TASK MATERIAL

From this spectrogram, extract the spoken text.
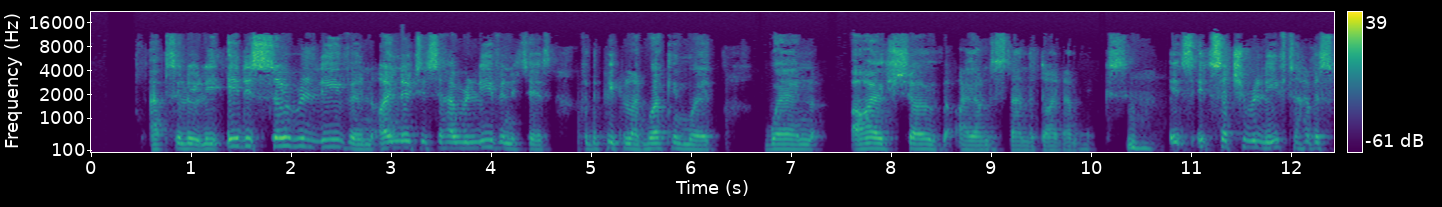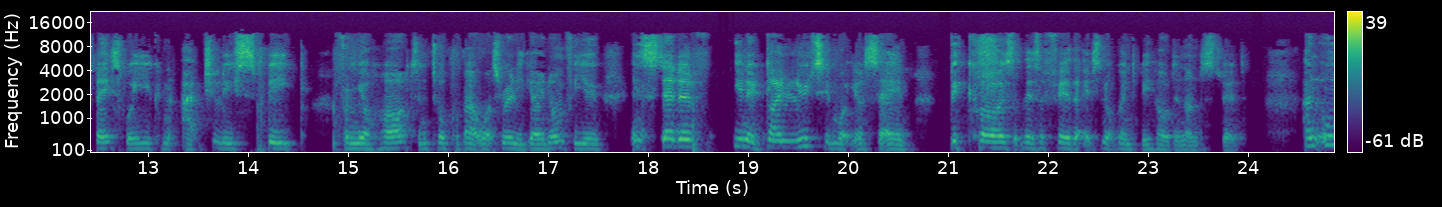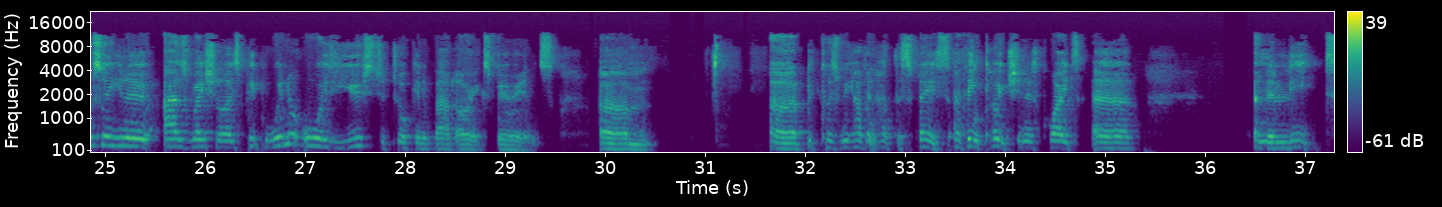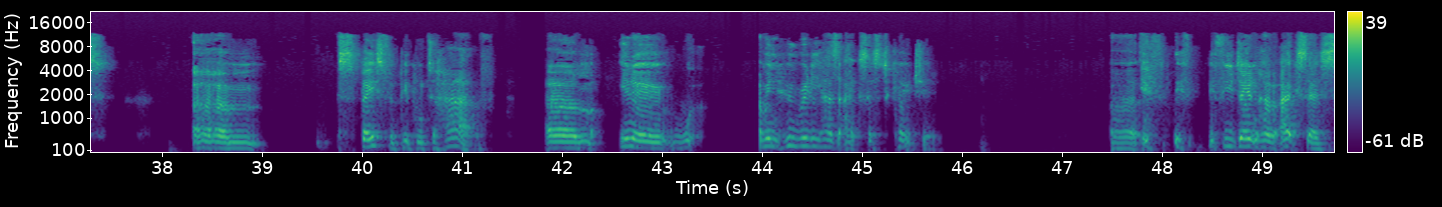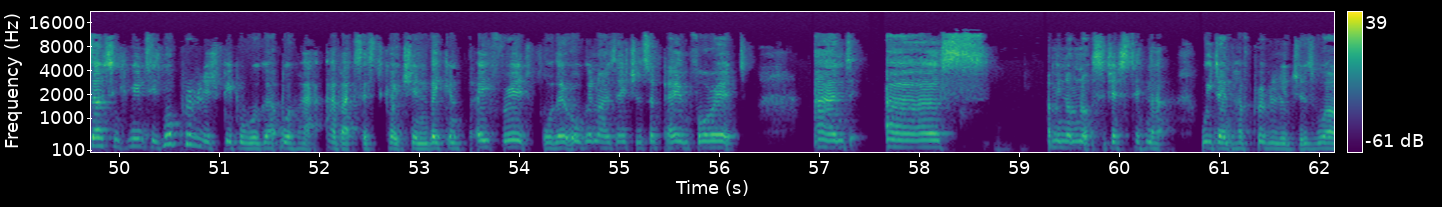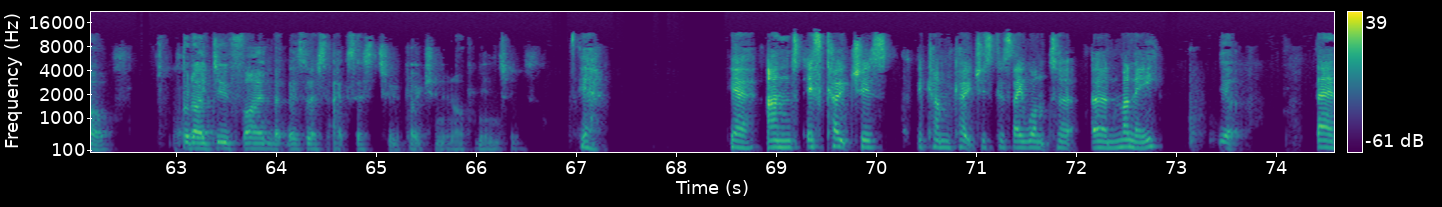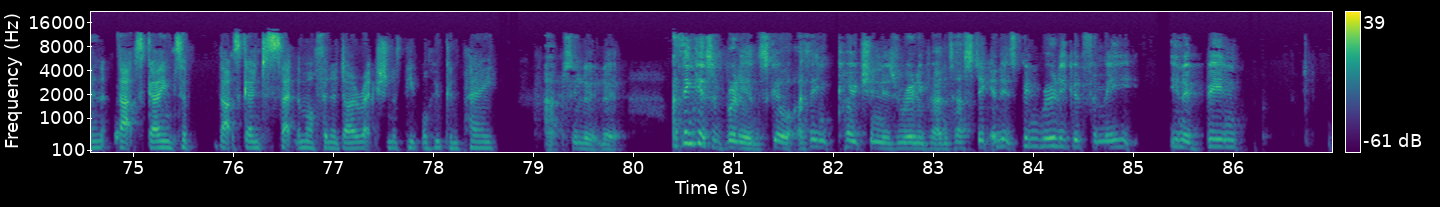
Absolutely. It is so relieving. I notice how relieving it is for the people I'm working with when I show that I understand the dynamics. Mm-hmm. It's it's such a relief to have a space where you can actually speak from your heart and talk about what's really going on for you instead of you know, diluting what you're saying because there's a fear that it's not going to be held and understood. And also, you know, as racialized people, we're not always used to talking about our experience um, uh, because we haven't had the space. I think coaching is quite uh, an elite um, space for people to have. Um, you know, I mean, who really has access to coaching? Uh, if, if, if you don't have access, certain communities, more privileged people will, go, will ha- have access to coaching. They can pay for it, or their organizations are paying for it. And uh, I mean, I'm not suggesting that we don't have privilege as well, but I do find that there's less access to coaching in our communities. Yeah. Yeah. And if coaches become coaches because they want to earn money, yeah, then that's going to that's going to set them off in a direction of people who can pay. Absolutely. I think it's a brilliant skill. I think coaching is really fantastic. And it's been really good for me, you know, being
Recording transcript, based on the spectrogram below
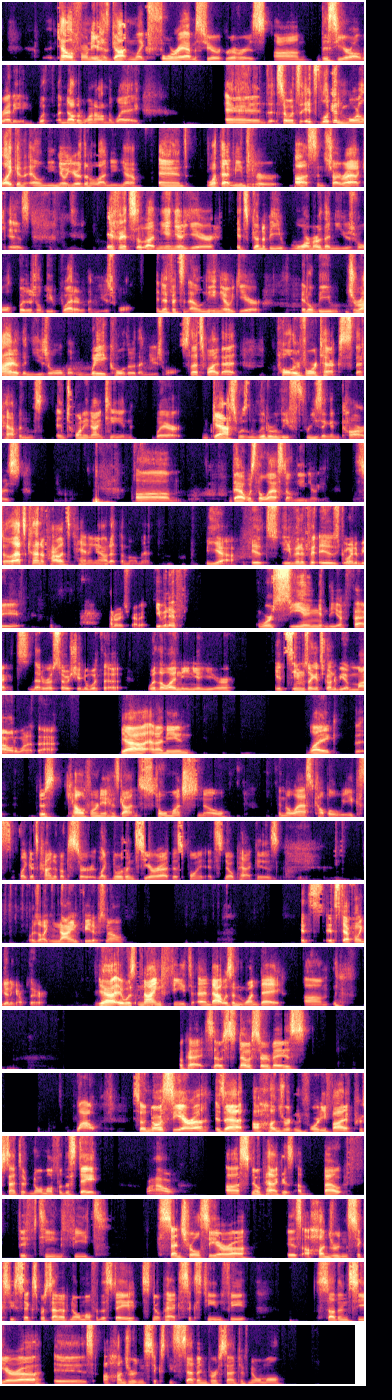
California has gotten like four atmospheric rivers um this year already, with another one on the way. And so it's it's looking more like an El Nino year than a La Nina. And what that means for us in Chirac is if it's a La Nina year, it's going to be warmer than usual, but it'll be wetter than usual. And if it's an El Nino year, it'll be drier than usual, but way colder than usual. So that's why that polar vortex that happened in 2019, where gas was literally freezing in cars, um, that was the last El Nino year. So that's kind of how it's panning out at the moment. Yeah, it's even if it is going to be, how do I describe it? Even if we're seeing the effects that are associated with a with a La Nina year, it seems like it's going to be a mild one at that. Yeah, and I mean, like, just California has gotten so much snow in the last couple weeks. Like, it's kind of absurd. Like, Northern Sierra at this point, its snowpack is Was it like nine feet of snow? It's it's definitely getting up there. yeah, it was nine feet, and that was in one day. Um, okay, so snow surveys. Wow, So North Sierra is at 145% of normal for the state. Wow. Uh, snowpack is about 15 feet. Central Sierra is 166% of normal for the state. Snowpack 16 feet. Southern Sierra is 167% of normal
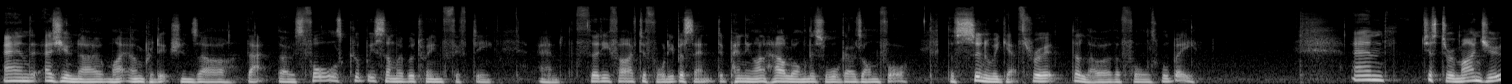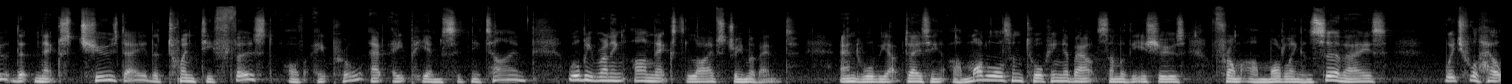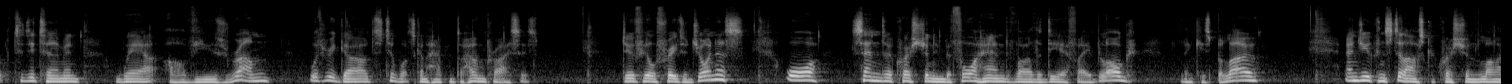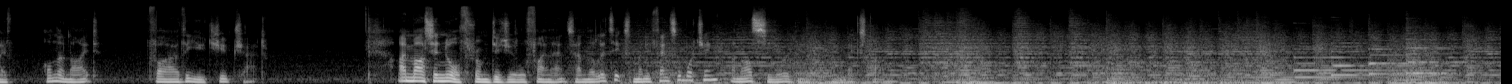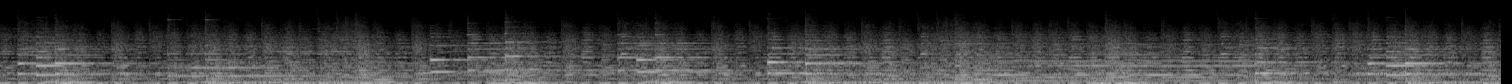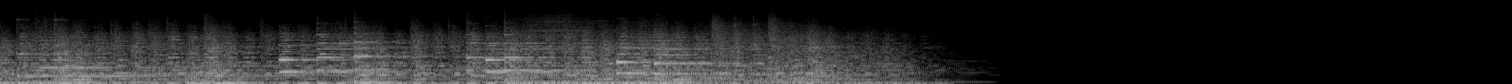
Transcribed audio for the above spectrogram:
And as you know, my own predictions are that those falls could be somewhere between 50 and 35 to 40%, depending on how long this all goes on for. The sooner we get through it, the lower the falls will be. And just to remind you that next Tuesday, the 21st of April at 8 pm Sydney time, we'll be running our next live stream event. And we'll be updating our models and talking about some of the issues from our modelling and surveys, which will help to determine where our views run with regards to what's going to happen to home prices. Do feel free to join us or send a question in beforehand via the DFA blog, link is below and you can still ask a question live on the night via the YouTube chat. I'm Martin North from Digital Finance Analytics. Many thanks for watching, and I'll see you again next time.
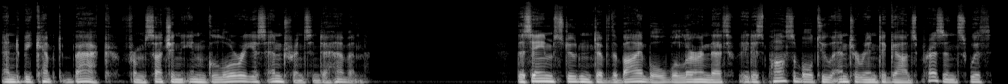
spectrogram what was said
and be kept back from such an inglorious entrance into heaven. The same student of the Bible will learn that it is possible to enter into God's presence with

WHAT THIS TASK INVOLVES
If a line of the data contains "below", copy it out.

ANSWER FOR THIS EXERCISE
Recording transcript, based on the spectrogram below
And as you know, my own predictions are that those falls could be somewhere between 50 and 35 to 40%, depending on how long this all goes on for. The sooner we get through it, the lower the falls will be. And just to remind you that next Tuesday, the 21st of April at 8 pm Sydney time, we'll be running our next live stream event. And we'll be updating our models and talking about some of the issues from our modelling and surveys, which will help to determine where our views run with regards to what's going to happen to home prices. Do feel free to join us or send a question in beforehand via the DFA blog, link is below and you can still ask a question live on the night via the YouTube chat. I'm Martin North from Digital Finance Analytics. Many thanks for watching, and I'll see you again next time.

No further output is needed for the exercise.